*Task requirements*: Given the entries that follow, write out exactly the lines starting at the one containing "This spectrogram shows" and ending at the one containing "Put the spoken", both ends included, and only those.

*Records for processing*:
[Start of Attachment]
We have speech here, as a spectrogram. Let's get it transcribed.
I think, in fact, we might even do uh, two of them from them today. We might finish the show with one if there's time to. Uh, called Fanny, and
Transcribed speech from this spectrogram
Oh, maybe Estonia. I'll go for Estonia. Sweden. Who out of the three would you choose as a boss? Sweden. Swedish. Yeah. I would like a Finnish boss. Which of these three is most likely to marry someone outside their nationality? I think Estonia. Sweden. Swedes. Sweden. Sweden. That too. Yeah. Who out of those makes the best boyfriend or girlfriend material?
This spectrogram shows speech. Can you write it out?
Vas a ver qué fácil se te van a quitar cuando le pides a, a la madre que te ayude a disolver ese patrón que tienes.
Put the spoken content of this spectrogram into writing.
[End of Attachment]
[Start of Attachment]
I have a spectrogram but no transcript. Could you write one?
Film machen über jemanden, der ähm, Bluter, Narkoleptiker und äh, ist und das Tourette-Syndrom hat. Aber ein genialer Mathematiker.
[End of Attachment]
*Result of this task*:
This spectrogram shows speech. Can you write it out?
Vas a ver qué fácil se te van a quitar cuando le pides a, a la madre que te ayude a disolver ese patrón que tienes.
Put the spoken content of this spectrogram into writing.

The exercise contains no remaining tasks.